**Work request:**
Look through the records below, and whenever a line contains "BigVGAN", copy it.

**Study material:**
- - - - - - -

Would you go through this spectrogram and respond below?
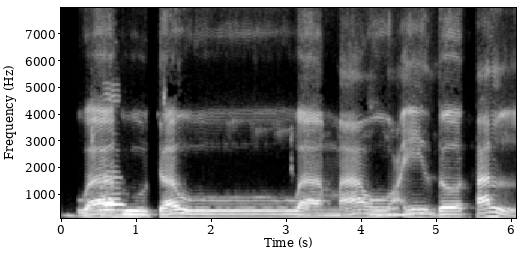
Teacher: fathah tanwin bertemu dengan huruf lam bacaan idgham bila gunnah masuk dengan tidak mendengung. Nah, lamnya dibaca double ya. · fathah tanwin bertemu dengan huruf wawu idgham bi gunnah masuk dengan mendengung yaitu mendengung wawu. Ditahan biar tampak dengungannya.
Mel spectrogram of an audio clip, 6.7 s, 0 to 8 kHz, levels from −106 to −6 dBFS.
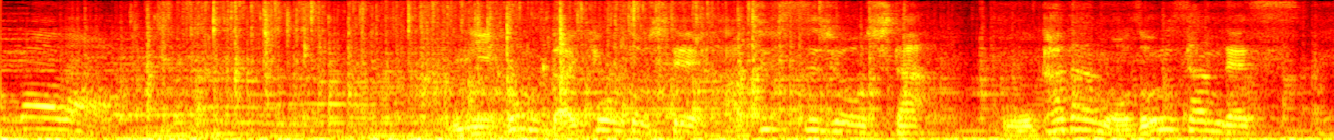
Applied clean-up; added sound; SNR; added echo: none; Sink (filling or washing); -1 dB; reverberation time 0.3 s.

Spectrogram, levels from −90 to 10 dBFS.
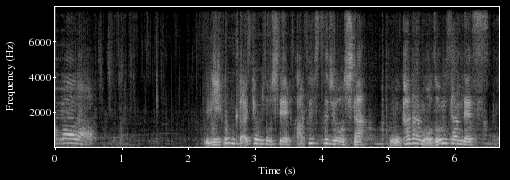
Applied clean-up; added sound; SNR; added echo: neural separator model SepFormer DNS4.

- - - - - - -

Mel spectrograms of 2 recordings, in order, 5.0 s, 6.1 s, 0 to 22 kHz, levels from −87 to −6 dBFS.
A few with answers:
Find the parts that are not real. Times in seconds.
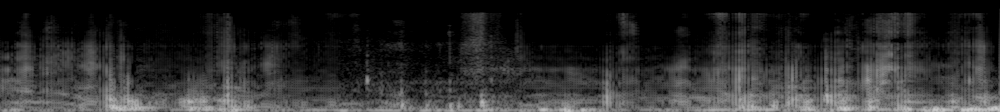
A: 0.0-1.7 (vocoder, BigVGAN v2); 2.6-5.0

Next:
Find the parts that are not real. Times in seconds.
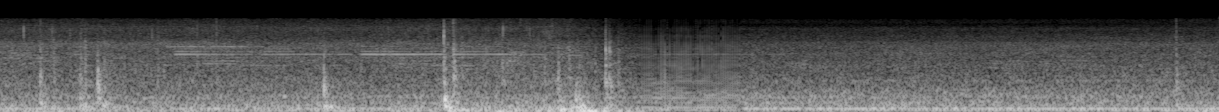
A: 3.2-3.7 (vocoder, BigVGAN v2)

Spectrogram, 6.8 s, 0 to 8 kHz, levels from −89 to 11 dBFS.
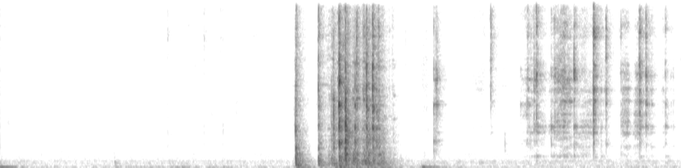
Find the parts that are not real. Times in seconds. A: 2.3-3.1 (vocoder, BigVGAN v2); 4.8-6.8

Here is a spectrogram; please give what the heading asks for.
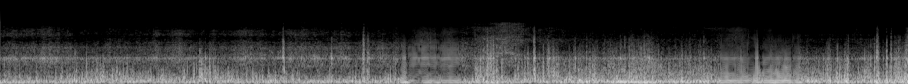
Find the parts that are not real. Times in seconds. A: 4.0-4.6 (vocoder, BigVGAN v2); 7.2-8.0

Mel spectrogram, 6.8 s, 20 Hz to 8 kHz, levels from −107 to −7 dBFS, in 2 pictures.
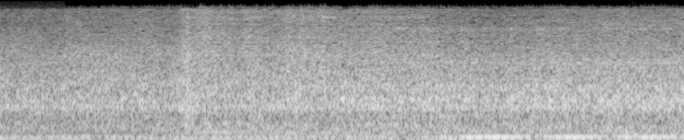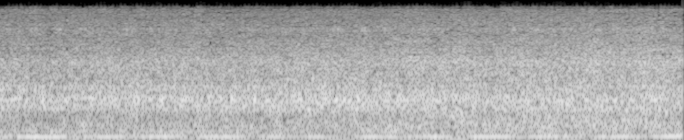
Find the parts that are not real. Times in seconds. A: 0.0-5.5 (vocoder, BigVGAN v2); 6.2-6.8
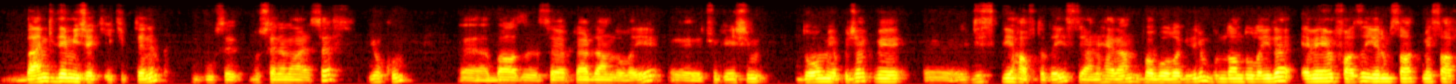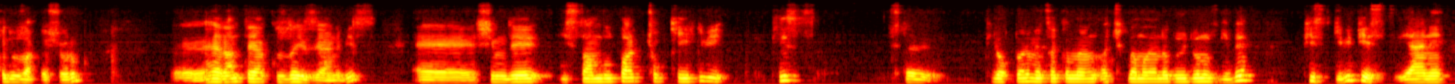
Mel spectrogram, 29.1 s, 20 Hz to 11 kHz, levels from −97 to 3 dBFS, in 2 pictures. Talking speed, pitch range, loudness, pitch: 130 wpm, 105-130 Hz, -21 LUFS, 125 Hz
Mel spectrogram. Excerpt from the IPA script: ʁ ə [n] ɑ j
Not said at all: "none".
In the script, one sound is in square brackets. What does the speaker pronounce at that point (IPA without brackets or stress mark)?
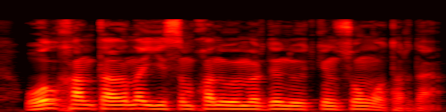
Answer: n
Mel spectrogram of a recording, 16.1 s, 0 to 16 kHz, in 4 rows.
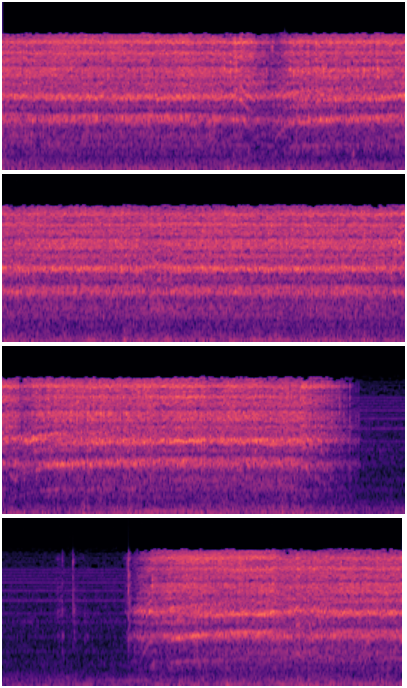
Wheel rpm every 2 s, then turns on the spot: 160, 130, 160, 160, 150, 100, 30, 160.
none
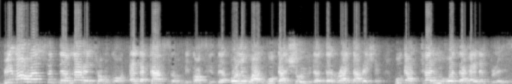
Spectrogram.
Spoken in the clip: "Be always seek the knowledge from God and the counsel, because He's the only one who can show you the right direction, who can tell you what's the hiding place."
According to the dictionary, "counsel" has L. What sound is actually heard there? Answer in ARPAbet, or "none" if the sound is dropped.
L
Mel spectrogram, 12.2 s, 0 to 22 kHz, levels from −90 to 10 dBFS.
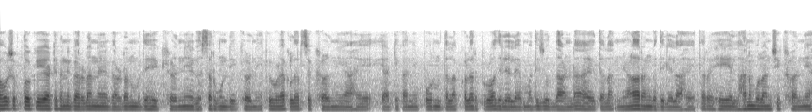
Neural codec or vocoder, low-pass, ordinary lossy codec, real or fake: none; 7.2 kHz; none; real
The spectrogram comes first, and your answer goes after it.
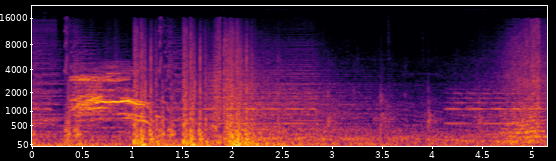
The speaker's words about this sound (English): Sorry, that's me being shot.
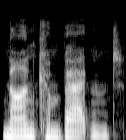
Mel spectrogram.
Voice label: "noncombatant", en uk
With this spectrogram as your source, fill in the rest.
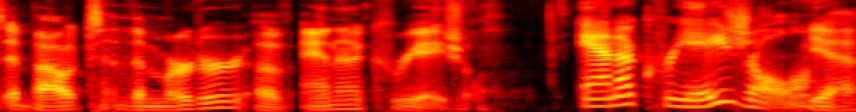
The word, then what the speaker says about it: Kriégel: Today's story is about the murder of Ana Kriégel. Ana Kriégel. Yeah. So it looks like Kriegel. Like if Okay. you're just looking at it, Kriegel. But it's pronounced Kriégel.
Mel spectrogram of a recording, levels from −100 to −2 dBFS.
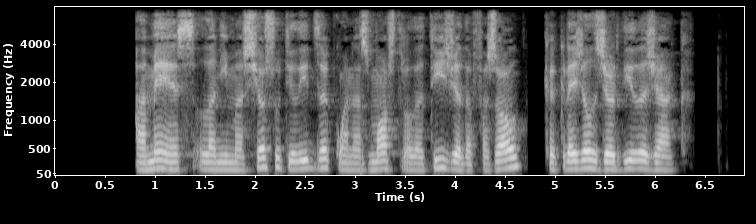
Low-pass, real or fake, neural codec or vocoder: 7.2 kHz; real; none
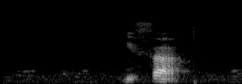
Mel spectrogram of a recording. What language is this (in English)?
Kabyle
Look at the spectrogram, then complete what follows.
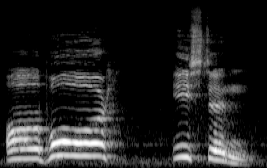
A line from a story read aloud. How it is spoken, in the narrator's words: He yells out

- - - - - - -

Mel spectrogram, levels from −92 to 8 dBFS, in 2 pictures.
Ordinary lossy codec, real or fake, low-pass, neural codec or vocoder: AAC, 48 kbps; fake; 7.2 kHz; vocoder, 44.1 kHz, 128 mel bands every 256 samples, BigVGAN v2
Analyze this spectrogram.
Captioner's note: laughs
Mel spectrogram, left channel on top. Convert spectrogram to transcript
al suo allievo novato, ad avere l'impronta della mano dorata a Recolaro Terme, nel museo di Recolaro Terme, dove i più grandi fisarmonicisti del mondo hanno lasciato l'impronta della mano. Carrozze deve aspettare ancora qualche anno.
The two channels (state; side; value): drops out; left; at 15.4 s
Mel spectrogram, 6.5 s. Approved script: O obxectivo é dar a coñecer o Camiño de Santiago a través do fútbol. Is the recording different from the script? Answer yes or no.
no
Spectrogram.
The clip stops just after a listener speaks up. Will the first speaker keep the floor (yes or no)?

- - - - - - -

**Reply:**
A: 0.0-1.7 (vocoder, BigVGAN v2); 2.6-5.0
A: 3.2-3.7 (vocoder, BigVGAN v2)
Find the parts that are not real. Times in seconds. A: 2.3-3.1 (vocoder, BigVGAN v2); 4.8-6.8
Find the parts that are not real. Times in seconds. A: 4.0-4.6 (vocoder, BigVGAN v2); 7.2-8.0
Find the parts that are not real. Times in seconds. A: 0.0-5.5 (vocoder, BigVGAN v2); 6.2-6.8
Ordinary lossy codec, real or fake, low-pass, neural codec or vocoder: AAC, 48 kbps; fake; 7.2 kHz; vocoder, 44.1 kHz, 128 mel bands every 256 samples, BigVGAN v2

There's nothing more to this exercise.